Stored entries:
+ + + + +
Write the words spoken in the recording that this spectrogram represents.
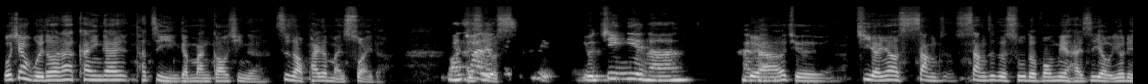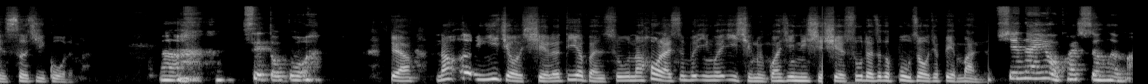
我想回头他看，应该他自己应该蛮高兴的，至少拍的蛮帅的，蛮帅的。有纪念啊，对啊，而且既然要上上这个书的封面，还是要有点设计过的嘛。嗯，谁都过。对啊，然后二零一九写了第二本书，那后来是不是因为疫情的关系，你写写书的这个步骤就变慢了？现在因为我快生了嘛，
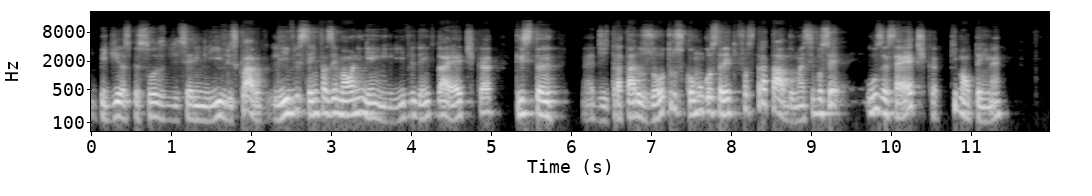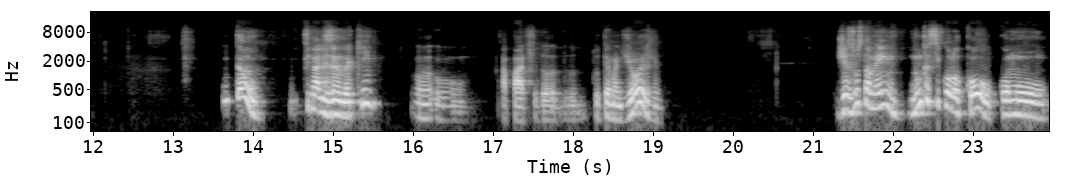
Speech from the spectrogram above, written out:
impedir as pessoas de serem livres. Claro, livres sem fazer mal a ninguém, livre dentro da ética cristã, né, de tratar os outros como gostaria que fosse tratado. Mas se você usa essa ética, que mal tem, né? Então, finalizando aqui o, o, a parte do, do, do tema de hoje, Jesus também nunca se colocou como.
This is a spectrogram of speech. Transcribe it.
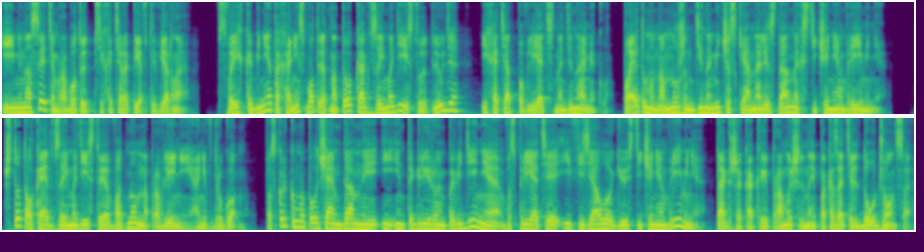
И именно с этим работают психотерапевты, верно? В своих кабинетах они смотрят на то, как взаимодействуют люди и хотят повлиять на динамику. Поэтому нам нужен динамический анализ данных с течением времени. Что толкает взаимодействие в одном направлении, а не в другом? Поскольку мы получаем данные и интегрируем поведение, восприятие и физиологию с течением времени, так же, как и промышленный показатель Доу-Джонса,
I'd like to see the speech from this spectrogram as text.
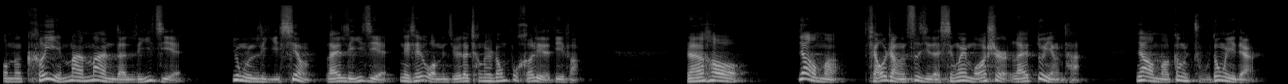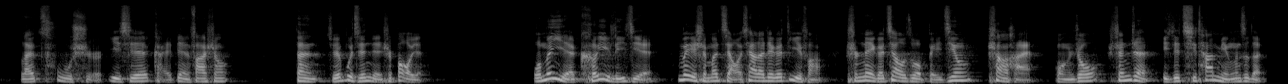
我们可以慢慢的理解，用理性来理解那些我们觉得城市中不合理的地方，然后要么调整自己的行为模式来对应它，要么更主动一点来促使一些改变发生，但绝不仅仅是抱怨。我们也可以理解为什么脚下的这个地方是那个叫做北京、上海、广州、深圳以及其他名字的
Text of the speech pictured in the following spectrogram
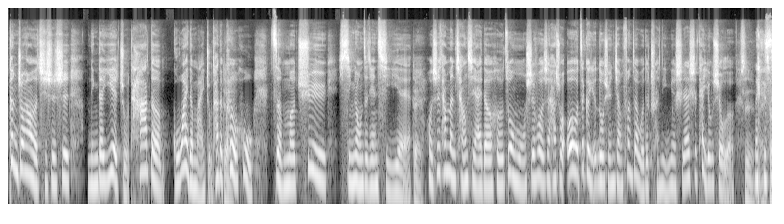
更重要的其实是您的业主他的。国外的买主，他的客户怎么去形容这间企业？对，或者是他们长期来的合作模式，或者是他说：“哦，这个螺旋桨放在我的船里面，实在是太优秀了。”是，类似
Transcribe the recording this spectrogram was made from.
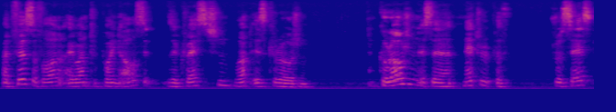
But first of all I want to point out the question what is corrosion. Corrosion is a natural process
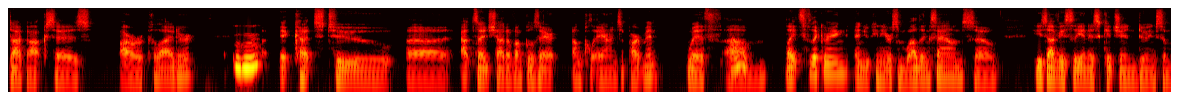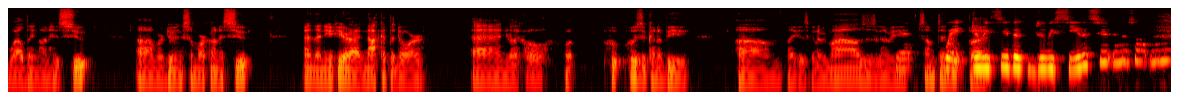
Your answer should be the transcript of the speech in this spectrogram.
doc ock says our collider hmm it cuts to uh outside shot of uncle's uncle aaron's apartment with um Oh. lights flickering and you can hear some welding sounds. So he's obviously in his kitchen doing some welding on his suit um, or doing some work on his suit. And then you hear a knock at the door and you're like oh what who, who's it gonna be um like is it gonna be miles is it gonna be Yeah. something Wait, but do we see the do we see the suit in this minute?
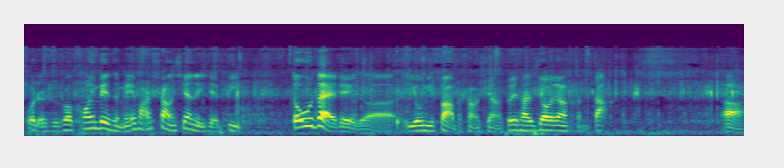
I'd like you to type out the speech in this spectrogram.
或者是说 Coinbase 没法上线的一些币，都在这个 Uniswap 上线，所以它的交易量很大啊。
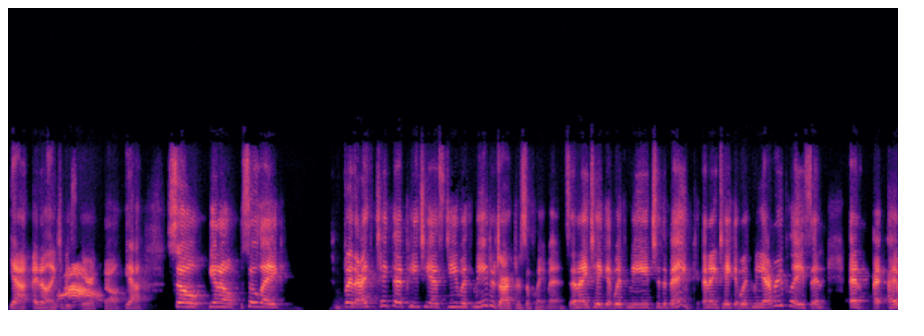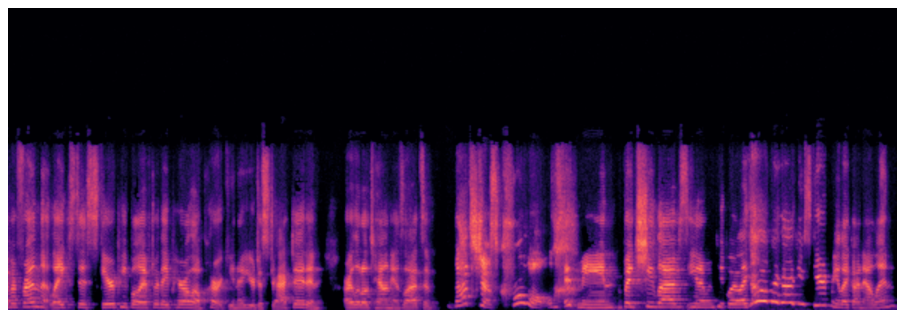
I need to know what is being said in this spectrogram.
Yeah, I don't like to be scared Wow. at all. Yeah. So, you know, so like, but I take that PTSD with me to doctor's appointments and I take it with me to the bank and I take it with me every place. And and I, I have a friend that likes to scare people after they parallel park. You know, you're distracted and our little town has lots of That's just cruel. it's mean, but she loves, you know, when people are like, Oh my God, you scared me, like on Ellen.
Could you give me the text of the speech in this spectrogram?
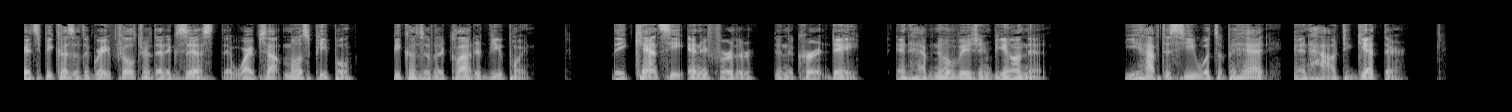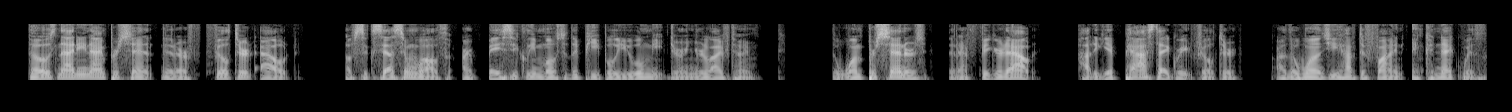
It's because of the great filter that exists that wipes out most people because of their clouded viewpoint. They can't see any further than the current day and have no vision beyond that. You have to see what's up ahead and how to get there. Those 99% that are filtered out of success and wealth are basically most of the people you will meet during your lifetime. The one percenters that have figured out how to get past that great filter are the ones you have to find and connect with,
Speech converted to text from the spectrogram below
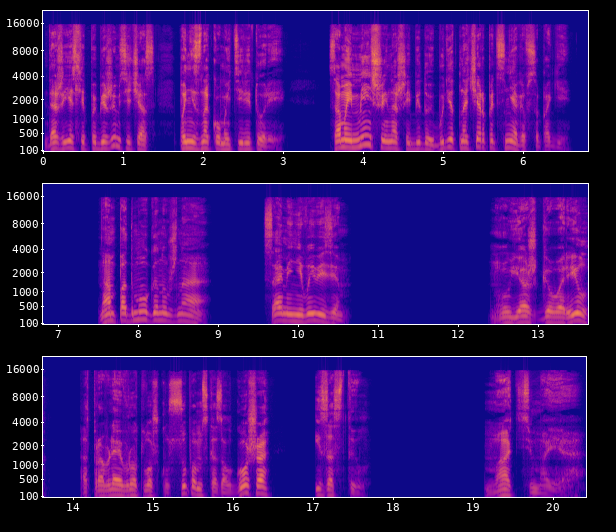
Даже если побежим сейчас по незнакомой территории, самой меньшей нашей бедой будет начерпать снега в сапоги. Нам подмога нужна. Сами не вывезем. Ну, я ж говорил, отправляя в рот ложку с супом, сказал Гоша и застыл. Мать моя!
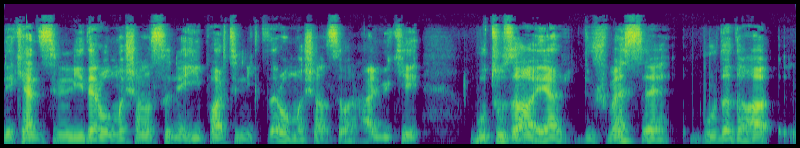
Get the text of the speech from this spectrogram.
ne kendisinin lider olma şansı ne İyi Parti'nin iktidar olma şansı var. Halbuki bu tuzağa eğer düşmezse burada daha e,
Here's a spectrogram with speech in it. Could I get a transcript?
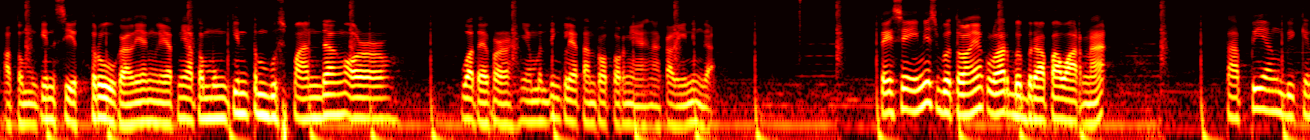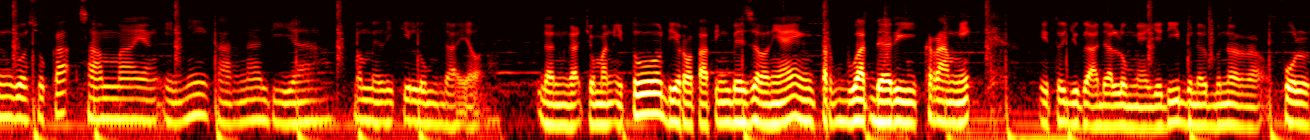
Atau mungkin see through kalian lihatnya atau mungkin tembus pandang or whatever. Yang penting kelihatan rotornya. Nah, kali ini enggak. TC ini sebetulnya keluar beberapa warna tapi yang bikin gue suka sama yang ini karena dia memiliki loom dial. Dan nggak cuman itu di rotating bezelnya yang terbuat dari keramik itu juga ada loomnya. Jadi bener-bener full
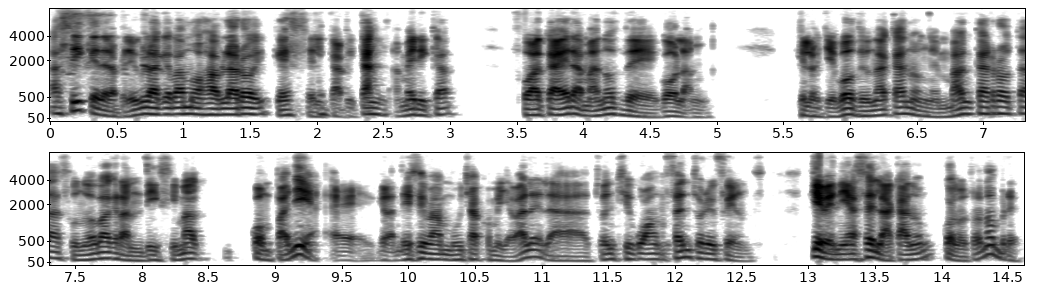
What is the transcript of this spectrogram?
Así que de la película que vamos a hablar hoy, que es El Capitán América, fue a caer a manos de Golan, que los llevó de una Canon en bancarrota a su nueva grandísima compañía, eh, grandísima muchas comillas, ¿vale? La 21 Century Films, que venía a ser la Canon con otro nombre.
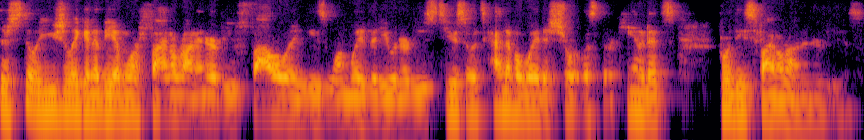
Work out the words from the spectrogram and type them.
There's still usually going to be a more final round interview following these one way video interviews, too. So it's kind of a way to shortlist their candidates for these final round interviews.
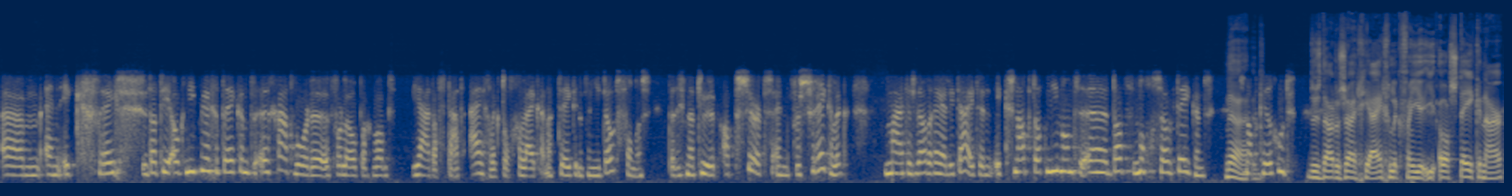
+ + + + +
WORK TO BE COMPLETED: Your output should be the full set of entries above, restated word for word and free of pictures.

FINISHED EXERCISE:
Write the words spoken in the recording that this spectrogram represents.
我想回头他看，应该他自己应该蛮高兴的，至少拍的蛮帅的，蛮帅的。有纪念啊，对啊，而且既然要上上这个书的封面，还是要有点设计过的嘛。嗯，谁都过。对啊，然后二零一九写了第二本书，那后来是不是因为疫情的关系，你写写书的这个步骤就变慢了？现在因为我快生了嘛，
Speech from the spectrogram above, written out:
impedir as pessoas de serem livres. Claro, livres sem fazer mal a ninguém, livre dentro da ética cristã, né, de tratar os outros como gostaria que fosse tratado. Mas se você usa essa ética, que mal tem, né? Então, finalizando aqui o, o, a parte do, do, do tema de hoje, Jesus também nunca se colocou como.
This is a spectrogram of speech. Transcribe it.
И именно с этим работают психотерапевты, верно? В своих кабинетах они смотрят на то, как взаимодействуют люди и хотят повлиять на динамику. Поэтому нам нужен динамический анализ данных с течением времени. Что толкает взаимодействие в одном направлении, а не в другом? Поскольку мы получаем данные и интегрируем поведение, восприятие и физиологию с течением времени, так же, как и промышленный показатель Доу-Джонса,
I'd like to see the speech from this spectrogram as text.
我们可以慢慢的理解，用理性来理解那些我们觉得城市中不合理的地方，然后要么调整自己的行为模式来对应它，要么更主动一点来促使一些改变发生，但绝不仅仅是抱怨。我们也可以理解为什么脚下的这个地方是那个叫做北京、上海、广州、深圳以及其他名字的
Text of the speech pictured in the following spectrogram
更重要的其实是您的业主他的。国外的买主，他的客户怎么去形容这间企业？对，或者是他们长期来的合作模式，或者是他说：“哦，这个螺旋桨放在我的船里面，实在是太优秀了。”是，类似
Transcribe the recording this spectrogram was made from.
But first of all I want to point out the question what is corrosion. Corrosion is a natural process
Your answer should be the transcript of the speech in this spectrogram.
doc ock says our collider hmm it cuts to uh outside shot of uncle's uncle aaron's apartment with um Oh. lights flickering and you can hear some welding sounds. So he's obviously in his kitchen doing some welding on his suit um, or doing some work on his suit. And then you hear a knock at the door and you're like oh what who, who's it gonna be um like is it gonna be miles is it gonna be Yeah. something Wait, but do we see the do we see the suit in this minute?
I'd like you to type out the speech in this spectrogram.
或者是说 Coinbase 没法上线的一些币，都在这个 Uniswap 上线，所以它的交易量很大啊。
I need to know what is being said in this spectrogram.
Yeah, I don't like to be scared Wow. at all. Yeah. So, you know, so like, but I take that PTSD with me to doctor's appointments and I take it with me to the bank and I take it with me every place. And and I, I have a friend that likes to scare people after they parallel park. You know, you're distracted and our little town has lots of That's just cruel. it's mean, but she loves, you know, when people are like, Oh my God, you scared me, like on Ellen.
Could you give me the text of the speech in this spectrogram?
It's because of the great filter that exists that wipes out most people because of their clouded viewpoint. They can't see any further than the current day and have no vision beyond that. You have to see what's up ahead and how to get there. Those 99% that are filtered out of success and wealth are basically most of the people you will meet during your lifetime. The one percenters that have figured out how to get past that great filter are the ones you have to find and connect with,
Speech converted to text from the spectrogram below
Даже если побежим сейчас по незнакомой территории, самой меньшей нашей бедой будет начерпать снега в сапоги. Нам подмога нужна. Сами не вывезем. Ну, я ж говорил, отправляя в рот ложку с супом, сказал Гоша и застыл. Мать моя!
Get the text of the speech from this spectrogram.
ne kendisinin lider olma şansı ne İyi Parti'nin iktidar olma şansı var. Halbuki bu tuzağa eğer düşmezse burada daha e,
Here's a spectrogram with speech in it. Could I get a transcript?
Atau mungkin see through kalian lihatnya atau mungkin tembus pandang or whatever. Yang penting kelihatan rotornya. Nah, kali ini enggak. TC ini sebetulnya keluar beberapa warna tapi yang bikin gue suka sama yang ini karena dia memiliki loom dial. Dan nggak cuman itu di rotating bezelnya yang terbuat dari keramik itu juga ada loomnya. Jadi bener-bener full
What is the transcript of this spectrogram?
Así que de la película que vamos a hablar hoy, que es El Capitán América, fue a caer a manos de Golan, que los llevó de una Canon en bancarrota a su nueva grandísima compañía, eh, grandísima muchas comillas, ¿vale? La 21 Century Films, que venía a ser la Canon con otro nombre.
Work out the words from the spectrogram and type them.
There's still usually going to be a more final round interview following these one way video interviews, too. So it's kind of a way to shortlist their candidates for these final round interviews.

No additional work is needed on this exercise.